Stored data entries
········

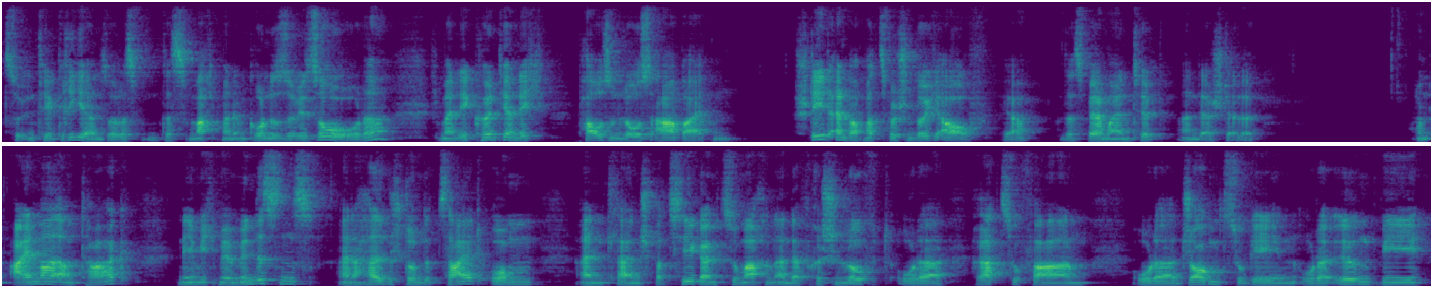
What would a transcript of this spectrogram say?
zu integrieren. So, das, das macht man im Grunde sowieso, oder? Ich meine, ihr könnt ja nicht pausenlos arbeiten. Steht einfach mal zwischendurch auf, ja? Das wäre mein Tipp an der Stelle. Und einmal am Tag nehme ich mir mindestens eine halbe Stunde Zeit, um einen kleinen Spaziergang zu machen an der frischen Luft oder Rad zu fahren oder joggen zu gehen oder irgendwie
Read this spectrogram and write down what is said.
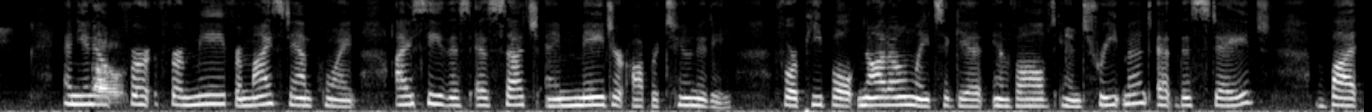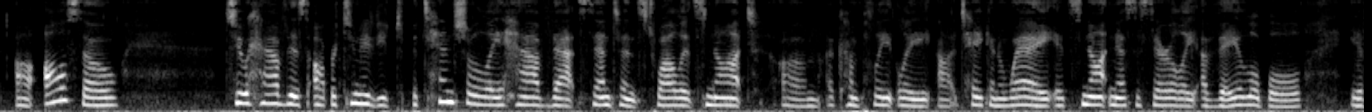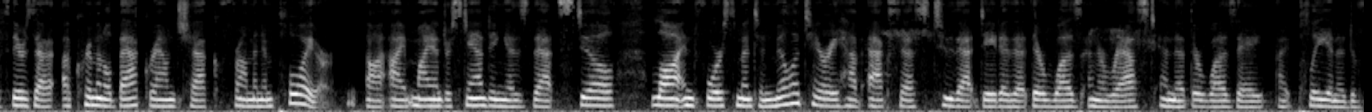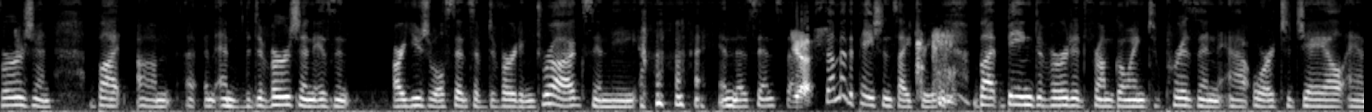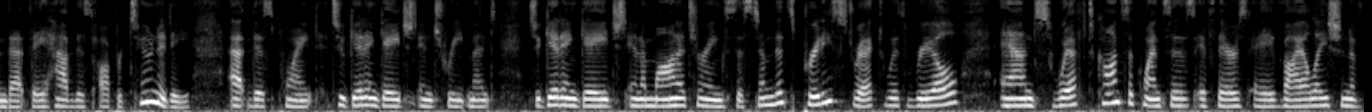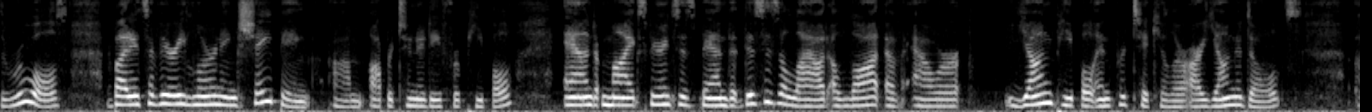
And you know, uh, for for me, from my standpoint, I see this as such a major opportunity for people not only to get involved in treatment at this stage, but uh, also to have this opportunity to potentially have that sentenced while it's not um, completely uh, taken away, it's not necessarily available if there's a, a, criminal background check from an employer. Uh, I, my understanding is that still law enforcement and military have access to that data that there was an arrest and that there was a, a plea and a diversion, but um, and, and the diversion isn't our usual sense of diverting drugs in the in the sense that yes. some of the patients I treat, but being diverted from going to prison uh, or to jail, and that they have this opportunity at this point to get engaged in treatment, to get engaged in a monitoring system that's pretty strict with real and swift consequences if there's a violation of the rules. But it's a very learning, shaping um, opportunity for people. And my experience has been that this has allowed a lot of our young people, in particular, our young adults,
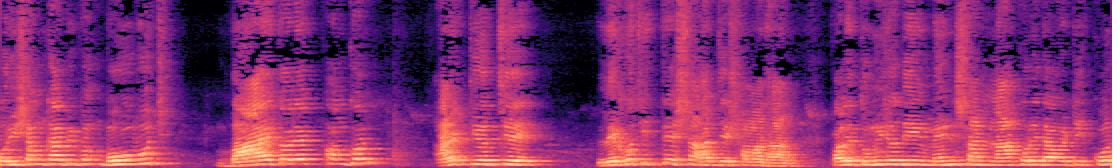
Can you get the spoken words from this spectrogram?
পরিসংখ্যা বহুভুজ, বা আয়তলেখ অঙ্কন। আরেকটি হচ্ছে লেখচিত্রের সাহায্যে সমাধান। ফলে তুমি যদি মেনশন না করে দাও এটি কোন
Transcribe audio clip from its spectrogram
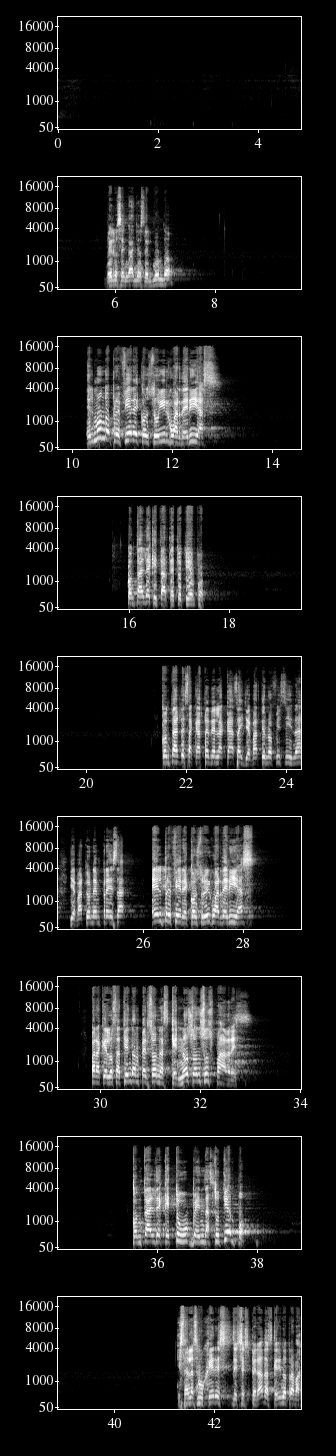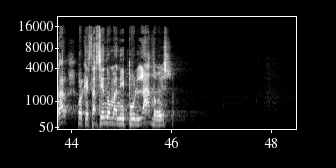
¿Ve los engaños del mundo? El mundo prefiere construir guarderías con tal de quitarte tu tiempo. Con tal de sacarte de la casa y llevarte a una oficina, llevarte a una empresa. Él prefiere construir guarderías para que los atiendan personas que no son sus padres, con tal de que tú vendas tu tiempo. Están las mujeres desesperadas queriendo trabajar porque está siendo manipulado eso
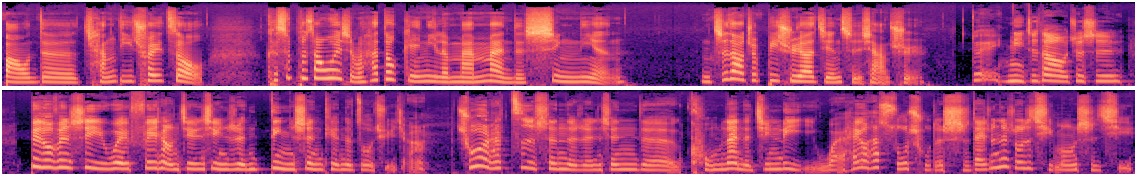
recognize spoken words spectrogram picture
薄的长笛吹奏，可是不知道为什么它都给你了满满的信念。你知道就必须要坚持下去。对，你知道就是贝多芬是一位非常坚信人定胜天的作曲家。除了他自身的人生的苦难的经历以外，还有他所处的时代，就那时候是启蒙时期，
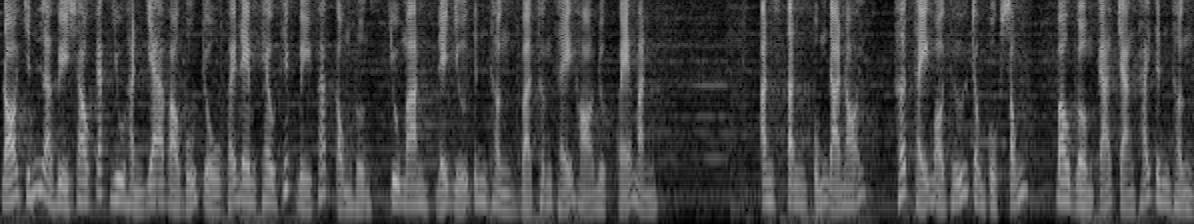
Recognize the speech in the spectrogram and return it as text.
Đó chính là vì sao các du hành gia vào vũ trụ phải đem theo thiết bị phát cộng hưởng Schumann để giữ tinh thần và thân thể họ được khỏe mạnh. Einstein cũng đã nói, hết thảy mọi thứ trong cuộc sống, bao gồm cả trạng thái tinh thần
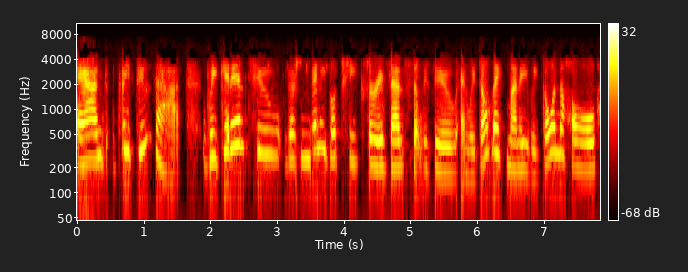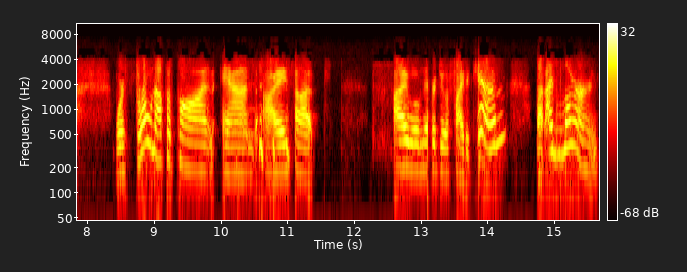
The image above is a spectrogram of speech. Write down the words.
And we do that. We get into, there's many boutiques or events that we do, and we don't make money. We go in the hole. We're thrown up upon, and I thought, I will never do a fight again. But I learned.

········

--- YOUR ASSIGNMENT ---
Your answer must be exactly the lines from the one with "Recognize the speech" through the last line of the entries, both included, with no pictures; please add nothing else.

--- WRITTEN RESPONSE ---
Recognize the speech in the spectrogram and return it as text.
Đó chính là vì sao các du hành gia vào vũ trụ phải đem theo thiết bị phát cộng hưởng Schumann để giữ tinh thần và thân thể họ được khỏe mạnh. Einstein cũng đã nói, hết thảy mọi thứ trong cuộc sống, bao gồm cả trạng thái tinh thần
The image above is a spectrogram of speech. Write down the words.
And we do that. We get into, there's many boutiques or events that we do, and we don't make money. We go in the hole. We're thrown up upon, and I thought, I will never do a fight again. But I learned.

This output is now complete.